Originally from Dallas, Texas, and since transplanted to New York, strong>Secret Machines have been making their own blend of psychedelic/progressive rock since the late 90’s. Surviving the departure of their exceptionally talented guitarist Ben Curtis (now with School of Seven Bells), the band has moved towards a more straightforward rock sound with less of the shoegazing and production of their previous efforts. Their third album is strangely enough self-titled (seriously, who self-titles their third album?) but maybe this was intentionally meant to signify a new beginning for the guys. After all, this is the first album to feature the band’s new guitarist Phil Karnats.
Now You’re Gone — clearly a sad song about a breakup — might call to mind Curtis’ departure from the band, the split was reportedly amicable. Yet the song itself, which can help anyone put a past relationship in perspective, begins as if an intentional tribute to their trademark sound, almost painfully slow at first. Then, it finally breaks away with its soft but heavily modulated vocals over a synth lead that builds into more of a traditional prog rock love song. The Secret Machines may have lost a band member, but they’ve gained a new confidence in themselves and a new sound they can brand their own. If you haven’t heard Secret Machines in a while, it’s time to give them a listen again. Apparently, even David Bowie is a fan!

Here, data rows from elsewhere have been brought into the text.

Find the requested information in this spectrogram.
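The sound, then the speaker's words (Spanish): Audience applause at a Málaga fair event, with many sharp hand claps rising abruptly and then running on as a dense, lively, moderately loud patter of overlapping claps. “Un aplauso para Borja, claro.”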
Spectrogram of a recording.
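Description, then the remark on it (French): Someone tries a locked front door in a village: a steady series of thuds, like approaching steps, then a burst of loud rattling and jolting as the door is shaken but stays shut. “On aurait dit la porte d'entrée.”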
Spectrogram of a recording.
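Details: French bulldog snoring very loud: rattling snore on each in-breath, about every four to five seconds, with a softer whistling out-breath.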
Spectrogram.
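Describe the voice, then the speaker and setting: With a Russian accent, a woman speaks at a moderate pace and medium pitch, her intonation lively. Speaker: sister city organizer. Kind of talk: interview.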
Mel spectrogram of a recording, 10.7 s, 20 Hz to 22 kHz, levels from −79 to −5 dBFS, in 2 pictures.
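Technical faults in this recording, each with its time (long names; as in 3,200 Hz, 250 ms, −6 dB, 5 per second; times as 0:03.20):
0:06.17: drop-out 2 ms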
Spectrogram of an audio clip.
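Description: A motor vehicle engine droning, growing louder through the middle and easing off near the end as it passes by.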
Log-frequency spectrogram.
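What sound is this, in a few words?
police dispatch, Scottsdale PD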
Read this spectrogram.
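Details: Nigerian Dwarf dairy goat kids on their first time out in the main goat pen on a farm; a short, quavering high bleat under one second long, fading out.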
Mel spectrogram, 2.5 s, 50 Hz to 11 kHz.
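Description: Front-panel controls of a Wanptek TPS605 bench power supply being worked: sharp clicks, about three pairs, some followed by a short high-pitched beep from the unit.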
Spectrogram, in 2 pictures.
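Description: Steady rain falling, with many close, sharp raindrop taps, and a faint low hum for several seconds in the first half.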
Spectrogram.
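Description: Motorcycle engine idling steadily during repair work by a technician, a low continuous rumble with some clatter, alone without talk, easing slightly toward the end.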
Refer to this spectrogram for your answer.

The band recently swept through town with a show at Neumo’s earlier this month before they ended their North American tour. They’re now filling the opening in Mexico for Oasis. Check in with their MySpace page for more. Here’s the video for “Atomic Heels,” their first single from their self-titled release: